Fall Meeting schedule is posted

The complete schedule for the upcoming SCAAPT Fall Meeting is now posted on the SCAAPT website. There is still time to reserve a box lunch.
SCAAPT Fall Meeting
November 4, 2018
Saddleback College
Complete schedule of contributed and invited talks (plus information about parking).
We look forward to seeing old and new friends at this meeting.


CSULB Colloquium- Oct 23

California State University Long Beach
Monday, October 23, 2017
11:15 am in PH1-223
(Refreshments served at 10:45am in HSCl-224)
Majorana Materializes
Prof. Jason Alicea
California Institute of Technology

In 1937 Ettore Majorana introduced the concept of what are now fittingly called Majorana fermions – fermionic particles that are their own antiparticles. Nowadays an active search for condensed-matter analogues of these elusive objects is well underway, motivated by both the prospect of revealing new facets of quantum mechanics and longer-term quantum computing applications. This talk will survey recent advances in this pursuit. In particular, I will describe strategies for “engineering” Majorana platforms from simple building blocks, preliminary experimental successes, and future milestones that reveal foundational aspects of Majorana physics directly relevant for quantum computation.

Lunch reservations for Fall Meeting

If you would like to reserve a box lunch for the November 4 meeting, please complete the online form by October 30. Lunches will be a burrito from Rubios, plus drinks.

(The complete meeting schedule will be posted soon!)

Exploring Your Universe at UCLA

Exploring Your Universe is UCLA’s annual science festival, educating and inspiring over 7,000 visitors each year! Launch bottle rockets, make comets, do chemistry and physics experiments, touch brains, see fossils, and much more! Exploring Your Universe will also offer planetarium shows, science talks, and telescope viewings! is free and appropriate for all ages!
SUNDAY, November 5, 2017
12:00 p.m. to 5:00 p.m.
Night-time activities until 8:00 p.m.
UCLA Court of Sciences
Please join us for this family-friendly day of science exploration at UCLA. Visit the event website for a full schedule and directions. Admission is free. All ages are welcome.

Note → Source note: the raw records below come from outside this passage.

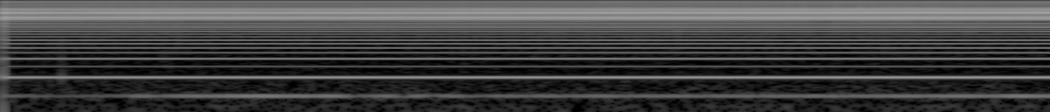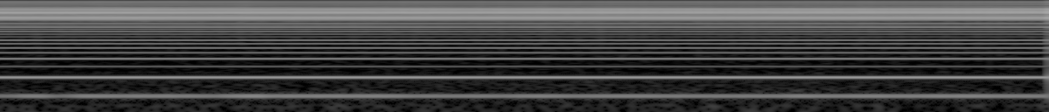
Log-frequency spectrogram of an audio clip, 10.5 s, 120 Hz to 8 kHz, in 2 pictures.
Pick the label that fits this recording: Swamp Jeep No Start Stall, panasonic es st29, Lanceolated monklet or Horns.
panasonic es st29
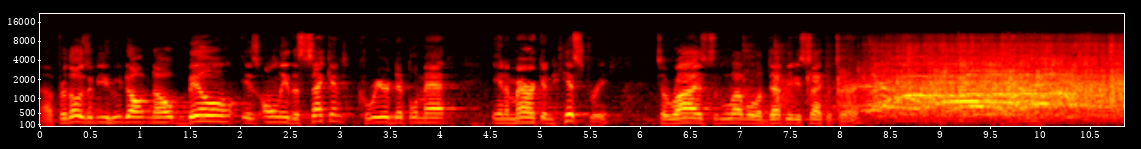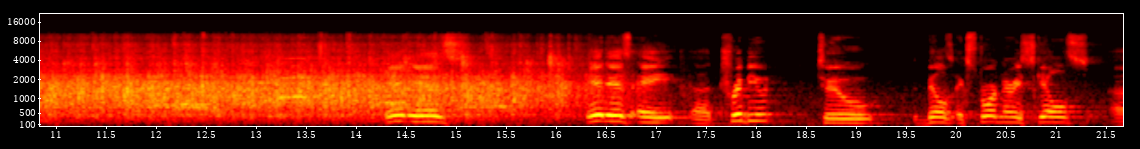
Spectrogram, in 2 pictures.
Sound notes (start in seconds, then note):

Parking is available for $12 in Lot 2 and Lot 8.

CSULB Colloquium- Oct 16

California State University Long Beach

Monday, October 16, 2017
11:15 am in PH1-223

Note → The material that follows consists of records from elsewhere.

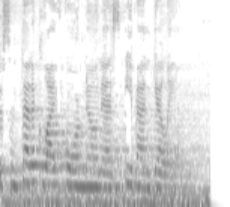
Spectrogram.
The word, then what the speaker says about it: Evangelion: Where's how to pronounce Evangelion? This is man's ultimate fighting machine, the synthetic life form known as Evangelion. Evangelion.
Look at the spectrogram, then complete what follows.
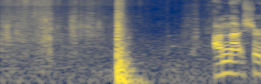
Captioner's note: car door closes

(Refreshments served at 10:45am in HSCl-224)

Scanning Tunneling Microscopy of Graphene:  Hydrogen Desorption and Nitrogen Doping
Prof. Li Gao
California State University, Northridge

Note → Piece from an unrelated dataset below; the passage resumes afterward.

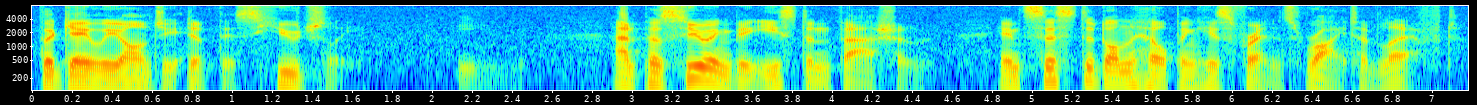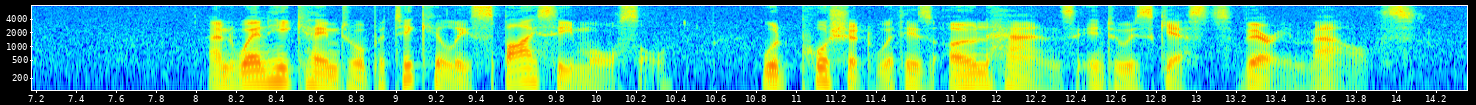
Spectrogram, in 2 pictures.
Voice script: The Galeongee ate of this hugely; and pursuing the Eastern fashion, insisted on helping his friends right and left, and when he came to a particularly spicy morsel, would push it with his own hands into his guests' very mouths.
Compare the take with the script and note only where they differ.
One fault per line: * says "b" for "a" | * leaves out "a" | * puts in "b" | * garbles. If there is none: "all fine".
* leaves out "ate"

Scanning tunneling microscopy (STM) can provide atomic-scale insights into the properties of materials. Functionalization of graphene with adsorbates or dopants is important toward its practical applications. In this talk, I will discuss our recent STM studies of hydrogen-passivated graphene and nitrogen-doped graphene. First, we investigated electron-stimulated desorption of hydrogen from the graphene/SiC(0001) surface at room temperature. Two different desorption processes were observed. We also found that the curvature of graphene dramatically affects hydrogen desorption. Second, we investigated the synthesis of nitrogen doped graphene on metals from a nitrogen-containing sole precursor azafullerene. Three different metal surfaces have been used, including Ru(0001), Cu(111), and Ir(111). Our results indicate that azafullerene is an effective sole precursor for the controlled synthesis of nitrogen-doped graphene, and the growth substrate strongly influences the synthesis process and doping properties.